My translations of selected excerpts from Voltaire’s and Émilie du Châtelet’s letters began with the year in which they met (1733) and are just about to reach 1738, the year in which our opera Émilie & Voltaire is set—the award-winning composer is Nicholas Gentile, recently winner of the Mary Lopez Scholarship (above right). This letter from Voltaire to Frederick, Crown Prince of Prussia, was written on 20 December 1737. I’m giving you V’s impromptu verse in French so you can see how amusing and challenging it is, especially to one who feels compelled to attempt it in iambic pentameter …

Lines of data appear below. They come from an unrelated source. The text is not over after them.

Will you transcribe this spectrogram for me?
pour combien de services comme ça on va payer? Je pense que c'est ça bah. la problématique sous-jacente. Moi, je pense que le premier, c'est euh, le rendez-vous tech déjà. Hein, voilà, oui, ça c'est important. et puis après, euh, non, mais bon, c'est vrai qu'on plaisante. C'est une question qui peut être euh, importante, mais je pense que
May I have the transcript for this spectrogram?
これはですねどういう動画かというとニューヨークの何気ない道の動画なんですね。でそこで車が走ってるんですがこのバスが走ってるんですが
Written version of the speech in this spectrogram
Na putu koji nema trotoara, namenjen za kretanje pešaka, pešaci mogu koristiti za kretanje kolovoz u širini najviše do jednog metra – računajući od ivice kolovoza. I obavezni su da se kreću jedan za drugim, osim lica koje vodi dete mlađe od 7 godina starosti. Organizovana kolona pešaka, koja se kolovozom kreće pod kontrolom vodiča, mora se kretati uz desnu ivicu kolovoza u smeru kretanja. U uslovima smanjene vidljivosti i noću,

You have commanded me, monseigneur, to present you with some rules by which to distinguish French words that belong to prose from those consecrated to poetry. We might wish that such rules should exist, but we scarcely have them for our own language. It is my impression that languages evolve like laws: little by little, new needs that come to our notice give birth to laws which appear to contradict one another. It seems that man has a bent for behaving and speaking at random. Nonetheless, to bring some order to the subject, I shall define poetic ideas, devices and words.
A poetic idea, as Your Royal Highness knows, is a colourful image substituted for a naturalistic idea of the thing about which one is speaking. For example, I would say in prose: ‘There exists in our world a young, virtuous and talented prince, who hates envy and fanaticism.’ I would say in poetry:

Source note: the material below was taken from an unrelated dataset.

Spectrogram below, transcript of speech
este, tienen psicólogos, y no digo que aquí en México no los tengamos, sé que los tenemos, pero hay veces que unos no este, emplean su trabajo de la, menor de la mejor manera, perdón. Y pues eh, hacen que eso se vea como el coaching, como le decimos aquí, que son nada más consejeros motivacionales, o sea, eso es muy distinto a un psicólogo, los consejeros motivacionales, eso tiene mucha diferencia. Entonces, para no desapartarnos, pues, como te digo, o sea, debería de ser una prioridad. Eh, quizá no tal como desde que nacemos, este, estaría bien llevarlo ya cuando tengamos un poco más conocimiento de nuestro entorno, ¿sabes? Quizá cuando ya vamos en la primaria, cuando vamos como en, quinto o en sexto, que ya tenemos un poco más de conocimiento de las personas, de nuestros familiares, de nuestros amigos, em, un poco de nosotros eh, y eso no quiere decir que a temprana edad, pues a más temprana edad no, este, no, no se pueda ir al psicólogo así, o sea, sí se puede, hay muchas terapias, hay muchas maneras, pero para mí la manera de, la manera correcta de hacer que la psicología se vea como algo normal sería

O Minerve! ô divine Astrée!
Par vous sa jeunesse inspirée
Suivit les arts et les vertus.
L’Envie au coeur faux, à l’oeil louche,

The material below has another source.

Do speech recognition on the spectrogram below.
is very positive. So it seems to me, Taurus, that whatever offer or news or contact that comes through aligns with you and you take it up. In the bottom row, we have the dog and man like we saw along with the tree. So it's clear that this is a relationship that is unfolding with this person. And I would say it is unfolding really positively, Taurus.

Et le Fanatisme farouche
Sous ses pieds tombent abattus.
Oh Minerva! Oh divine Astraea!
How you inspired his young idealism,
And of the arts and virtues made his crown.
False-hearted envy, the betrayer
Of truth, and pitiless fanaticism—
Both these beneath his feet are trodden down.